PENNSYLVANIA Murals, exhibits mark the route of Lincoln Highway
There's a roadside museum along a historic highway.
STOYSTOWN, Pa. (AP) -- Owning a car can't be much fun when there's nowhere to drive.
But that was the case in 1913, when road conditions were often unsuitable for automobiles, prompting a call for the nation's first transcontinental highway.
So the Lincoln Highway was built, connecting New York City with San Francisco. Motorists will soon be able to learn more about the historic road as they drive a stretch running through Pennsylvania.
From historical markers to kitschy landmarks like a renovated coffeepot-shaped building near Bedford, the highway will be commemorated with 250 exhibits along a 200-mile stretch of U.S. Route 30 between Pittsburgh and Gettysburg.
Also featured are murals that detail the road's history, including a portrait of Amanda Preuss, credited as the first woman to make the cross-country car trip from San Francisco to New York City.
Nearly 70 exhibits will be unveiled Aug. 16, and the rest will follow in the next year.
"This is essentially an outdoor museum to highway history," said Kevin Patrick, a geography professor and Lincoln Highway authority from Indiana University of Pennsylvania. "By stretching out different components of this, it encourages people to enjoy the route exactly the way it should be enjoyed -- and that's by driving."
The roadside museum is run by Lincoln Highway Heritage Corridor, a Ligonier-based nonprofit group dedicated to preserving Pennsylvania's leg of the highway.
The Lincoln Highway was the brainchild of Carl G. Fisher, an Indiana entrepreneur who sold bicycles until the motor car craze of the early 1900s, Patrick said. In 1913, Fisher helped launch a national campaign with other businessmen to build a $10 million coast-to-coast gravel highway to boost the automotive industry, including Prest-O-Lite, the automobile headlamp company he owned.
Although Fisher greatly underestimated the cost of the venture, Congress passed federal highway legislation to make the road and others like it a reality, Patrick said.
The public bought into Fisher's patriotic sales pitch that Americans had a duty to build a transcontinental highway so cars could do in the 20th century what trains did in the 19th century.
"They knew that towns lived and died by whether they were on the railroad or not, so they figured the same would be true for highways," Patrick said.
The highway begins in Times Square in New York City and extends through New Jersey, Pennsylvania, West Virginia, Ohio, Indiana, Illinois, Iowa, Nebraska, Wyoming, Utah, Nevada and California.
The approximate route using current highways is U.S. Route 1 south from New York to Philadelphia; U.S. 30 west to Granger, Wyo.; Interstate 80 west to Wendover, Nev.; U.S. Route 50 west to I-80 near Reno, Nev.; I-80 west to Sacramento; Interstate 5 south to Tracy, Calif.; Interstate 580 west to Oakland, Calif; I-80 west to San Francisco.
The route has varied over the years.
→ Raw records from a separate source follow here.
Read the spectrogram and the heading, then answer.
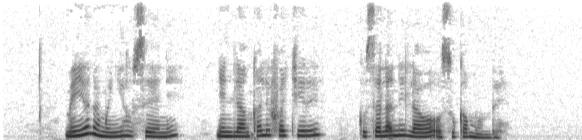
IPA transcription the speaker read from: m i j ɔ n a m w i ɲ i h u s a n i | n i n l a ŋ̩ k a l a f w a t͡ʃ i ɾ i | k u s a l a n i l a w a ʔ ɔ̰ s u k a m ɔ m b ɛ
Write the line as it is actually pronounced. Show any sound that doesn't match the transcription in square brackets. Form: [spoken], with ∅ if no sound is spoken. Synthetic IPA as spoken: m i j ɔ n a m w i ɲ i h u s [ɛ] n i | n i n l a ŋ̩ k a l [i] f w a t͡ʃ i ɾ i | k u s a l a n i l a w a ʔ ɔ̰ s u k a m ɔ m b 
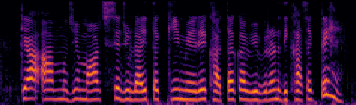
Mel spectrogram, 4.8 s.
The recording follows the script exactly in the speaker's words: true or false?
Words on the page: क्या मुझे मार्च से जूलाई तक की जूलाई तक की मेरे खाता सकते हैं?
false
As shorter, better paved routes were built through or around some cities along the highway, the newer roads were incorporated into it.
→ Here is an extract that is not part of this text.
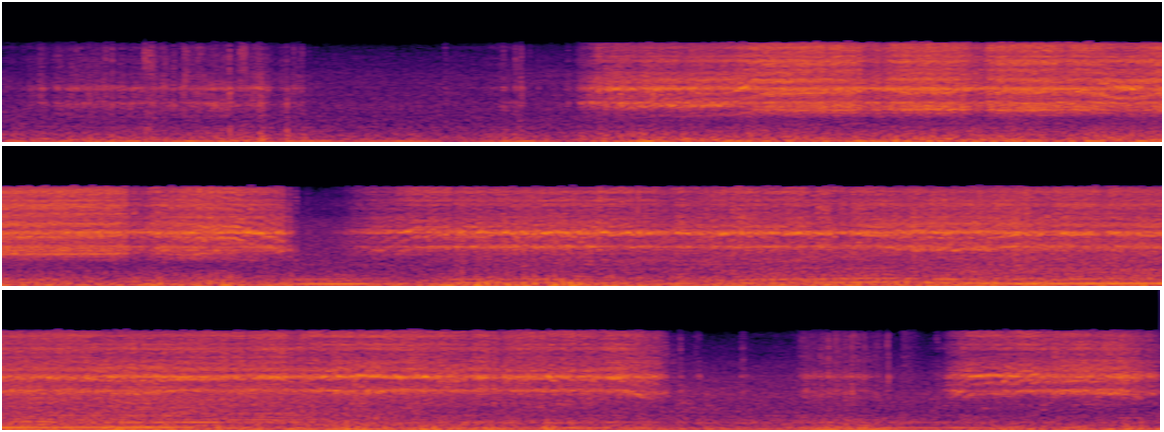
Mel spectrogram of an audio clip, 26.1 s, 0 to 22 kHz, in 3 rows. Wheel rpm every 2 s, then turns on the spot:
30, 10, 110, 230, 230, 110, 150, 160, 160, 160, 160, 30, 80.
0-2 22-24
Pennsylvania's Lincoln Highway experience was unique because just after the road came into its prime in some states -- the last stretch to be paved was in Nebraska in the 1930s -- the competing Pennsylvania Turnpike opened in the 1940s, Patrick said. The turnpike drew traffic from the highway and signaled its eventual decline in the Keystone State.
Former Gov. Tom Ridge designated the heritage corridor in 1995, and the group has used nearly $500,000 in state and federal funds for the roadside museum initiative. Most of the exhibits sit on private property, so landowners had to be persuaded to let the heritage group use the land and maintain the exhibits for 10 years, said Olga Herbert, executive director of the heritage corridor.
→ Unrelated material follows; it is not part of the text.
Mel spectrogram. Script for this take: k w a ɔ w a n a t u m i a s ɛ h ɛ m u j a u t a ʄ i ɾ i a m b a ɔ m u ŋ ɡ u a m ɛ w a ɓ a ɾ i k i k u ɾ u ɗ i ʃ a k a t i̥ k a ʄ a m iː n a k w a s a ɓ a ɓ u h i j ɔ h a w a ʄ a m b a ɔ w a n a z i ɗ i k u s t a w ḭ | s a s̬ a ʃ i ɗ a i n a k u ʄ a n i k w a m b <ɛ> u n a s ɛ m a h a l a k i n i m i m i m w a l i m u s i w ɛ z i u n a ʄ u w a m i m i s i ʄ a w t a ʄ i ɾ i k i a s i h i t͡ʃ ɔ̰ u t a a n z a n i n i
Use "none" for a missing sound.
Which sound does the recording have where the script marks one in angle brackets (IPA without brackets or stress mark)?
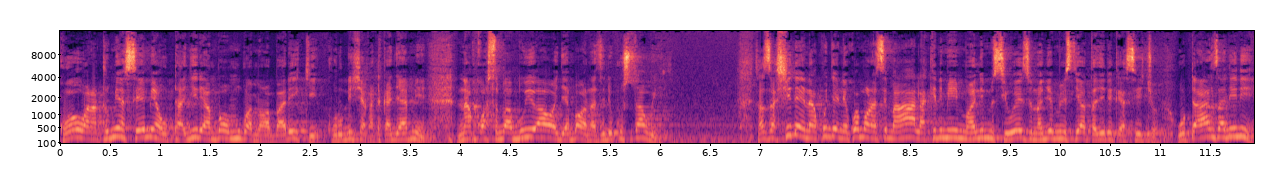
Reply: a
Thelma Yaste, 73, said she wondered at first about turning the family's barn in Somerset County into an artist's canvas as part of the exhibit. But Yaste and two sisters are proud of the Preuss portrait, located near the junction of Routes 30 and 219.
"There are a lot of tourists, they go by -- you can see their luggage on the car -- and they'll turn around and come back and take pictures," Yaste said. "Where else can you get a fine piece of art with history on your property? It's unreal, you know?"
Yaste's sister, Marlene Gindlesperger, said the mural, which also features a picture of Henry Ford and an early automobile, has been history lesson for her.
"All I knew about it before was it was a well-traveled highway. I never liked history, but I think this is pretty neat," Gindlesperger said.
In downtown Everett, just off Route 30 along the original highway route, local hero Chester Karns and the automobile he pioneered, the Karns Kar, are depicted.
"Legend has it he raced to the patent office against Henry Ford and we know how that race turned out," Herbert said. "Chester wasn't fast enough."